Work request — Beginning with the first line, return the material verbatim and without pictures.

***

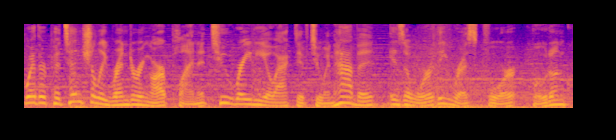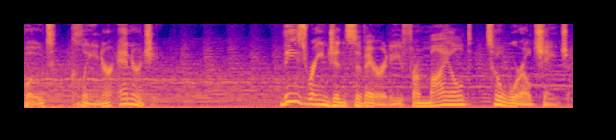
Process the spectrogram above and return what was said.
whether potentially rendering our planet too radioactive to inhabit is a worthy risk for quote-unquote cleaner energy. These range in severity from mild to world-changing.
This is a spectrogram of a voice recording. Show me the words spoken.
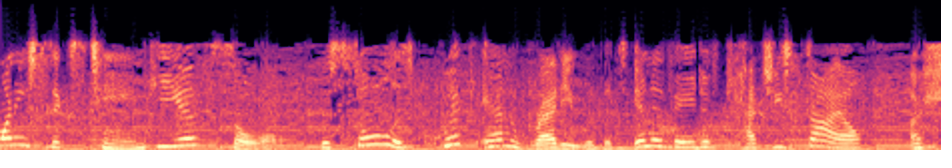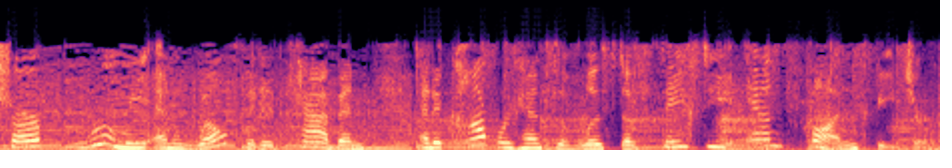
2016 Kia Soul. The Soul is quick and ready with its innovative, catchy style, a sharp, roomy, and well-fitted cabin, and a comprehensive list of safety and fun features.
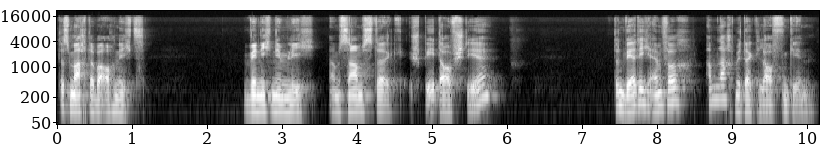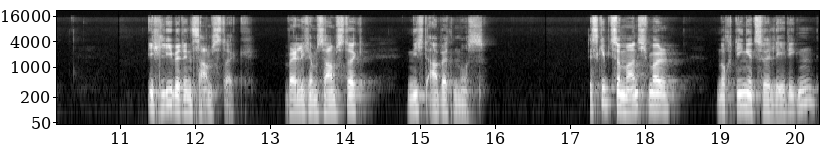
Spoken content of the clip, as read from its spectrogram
Das macht aber auch nichts. Wenn ich nämlich am Samstag spät aufstehe, dann werde ich einfach am Nachmittag laufen gehen. Ich liebe den Samstag, weil ich am Samstag nicht arbeiten muss. Es gibt so manchmal noch Dinge zu erledigen,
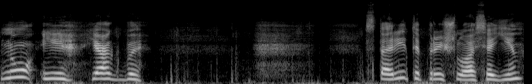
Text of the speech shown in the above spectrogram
Ну і якби старіти прийшлося їм.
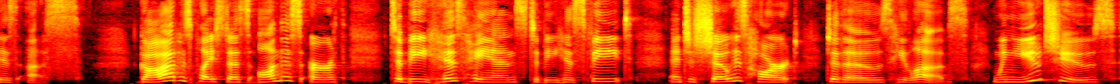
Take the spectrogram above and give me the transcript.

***

Finished exercise —
Process the spectrogram above and return what was said.
whether potentially rendering our planet too radioactive to inhabit is a worthy risk for quote-unquote cleaner energy. These range in severity from mild to world-changing.
This is a spectrogram of a voice recording. Show me the words spoken.
2016 Kia Soul. The Soul is quick and ready with its innovative, catchy style, a sharp, roomy, and well-fitted cabin, and a comprehensive list of safety and fun features.
Spoken content of the clip, as read from its spectrogram
Das macht aber auch nichts. Wenn ich nämlich am Samstag spät aufstehe, dann werde ich einfach am Nachmittag laufen gehen. Ich liebe den Samstag, weil ich am Samstag nicht arbeiten muss. Es gibt so manchmal noch Dinge zu erledigen,
Text of the speech shown in the above spectrogram
Ну і якби старіти прийшлося їм.
Take the spectrogram above and give me the transcript.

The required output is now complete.